If you have to describe your music in three words, what would they be?
Freedom. I don’t want to say weird, but I guess being that free can be weird… In a good way. Ahh, dirty, and raw.
Who are your role models in music from back in the days?
Back to the whole Orange County thing, when you’re a kid living in that area, you grab on to any bit of culture you’re lucky enough to get exposed to. I grew up watching movies like Beat Street and Kids, while listening to Wu-Tang. I was kinda of amazed; drawn to city life, even though i knew nothing about it. It inspired me, and i was into a mix of everything from hiphop, punk.. b-boying, skateboarding.
What genre would you consider your music to be?
I can’t really say what genre. Its really a combination of everything, with a hip hop approach. I like psychedelic music, beats, hiphop, jazz to even pop and r&b. Essentially when you break it down, it’s electronic music, which is a much broader spectrum these days.
Do you see yourself as a role model nowadays?
I never really thought about it like that, but its definitely gratifying to hear that I have played a role in inspiring some.
What ‘new’ artists draw your attention that we should def check out?
Co.Fee. He’s always been one of my favorites, a bit under the radar right now. Jonwayne, off course, he’s just a genius in my book. This band called Feeding People whom I’ve worked with, the lead singer Jessie Jones is actually on the new Free The Robots record. The Soulection label, I really dig their sound as a whole. Leaving Records on the left field tip, for my left field moods… Kutmah and his new Izwid projects… The Burger Records label. There’s so much music right now, it’s insane.
What are your future plans and do you got anything else to say?

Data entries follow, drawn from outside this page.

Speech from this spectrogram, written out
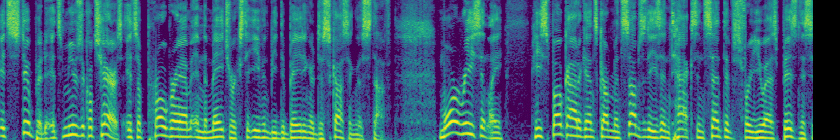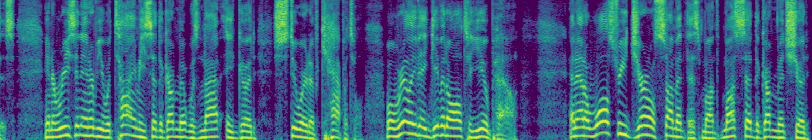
It's stupid. It's musical chairs. It's a program in the Matrix to even be debating or discussing this stuff. More recently, he spoke out against government subsidies and tax incentives for U.S. businesses. In a recent interview with Time, he said the government was not a good steward of capital. Well, really, they give it all to you, pal. And at a Wall Street Journal summit this month, Musk said the government should,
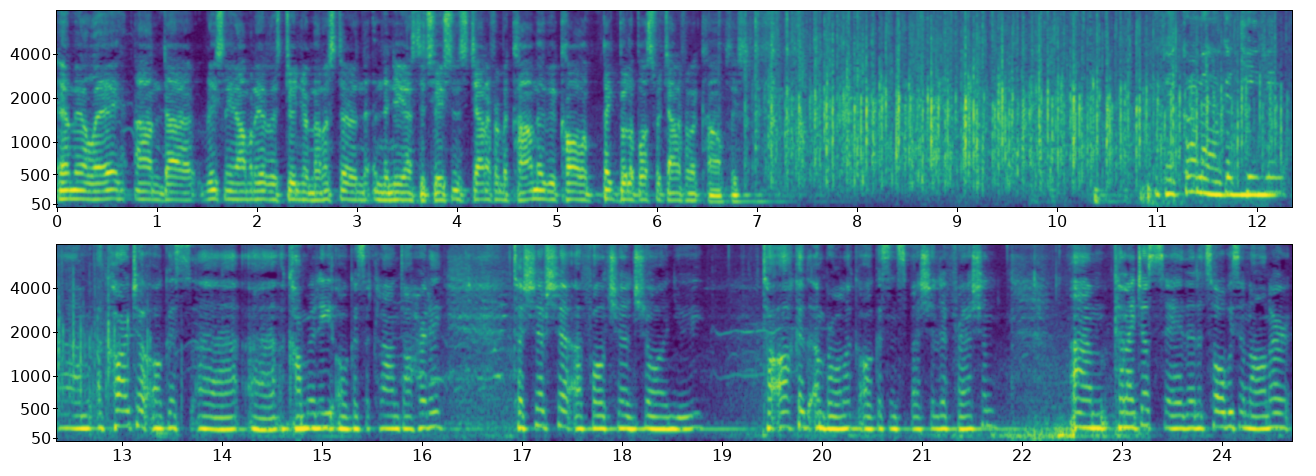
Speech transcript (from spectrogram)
MLA, and uh, recently nominated as junior minister in, the- in the new institutions. Jennifer McCann, maybe we call a big bualadh bos for Jennifer McCann, please. Okay, Gorma, good evening. Um, a carta agus uh, uh, a comedy agus a clan Doherty. Tá sibse a fáilte an seo aniu. Tá acad an bronach agus an special freshen. Um, can I just say that it's always an honour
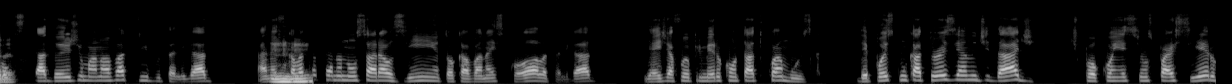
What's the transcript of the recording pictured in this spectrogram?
Conquistadores de uma Nova Tribo, tá ligado? Aí nós uhum. ficava tocando num sarauzinho, tocava na escola, tá ligado? E aí já foi o primeiro contato com a música. Depois, com 14 anos de idade, tipo, eu conheci uns parceiros,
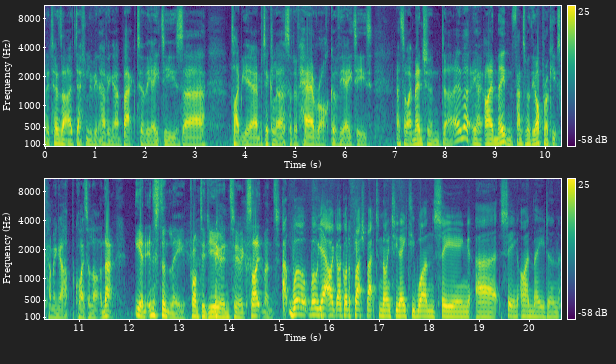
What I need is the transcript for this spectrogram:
and it turns out I've definitely been having a back to the '80s uh, type year, in particular, sort of hair rock of the '80s. And so I mentioned, uh, know, Iron Maiden, Phantom of the Opera keeps coming up quite a lot, and that. Ian instantly prompted you into excitement. Uh, well, well, yeah, I, I got a flashback to 1981, seeing uh, seeing Iron Maiden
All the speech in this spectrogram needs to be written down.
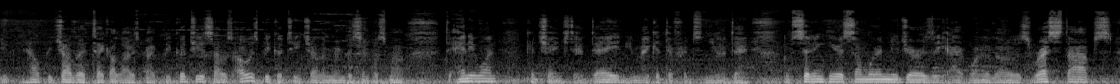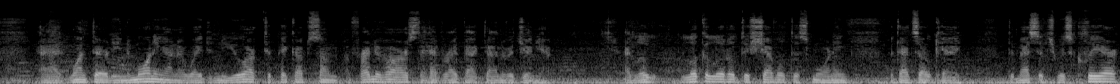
you can help each other take our lives back. Be good to yourselves. Always be good to each other. Remember, simple smile to anyone can change their day, and you make a difference in your day. I'm sitting here somewhere in New Jersey at one of those rest stops at 1.30 in the morning on our way to New York to pick up some a friend of ours to head right back down to Virginia. I look, look a little disheveled this morning, but that's okay. The message was clear,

After I working with Feeding People I started collaborating with Jessie, the lead singer, and we want to do a whole project together. I also have some unfinished Psych / Ska type recordings with Ikey Owens that we’ve been waiting to finish. He was actually on one of the tracks of Control Alt Delete. I’m working on the new Free the Robots record as well. It’s planned for a release this year.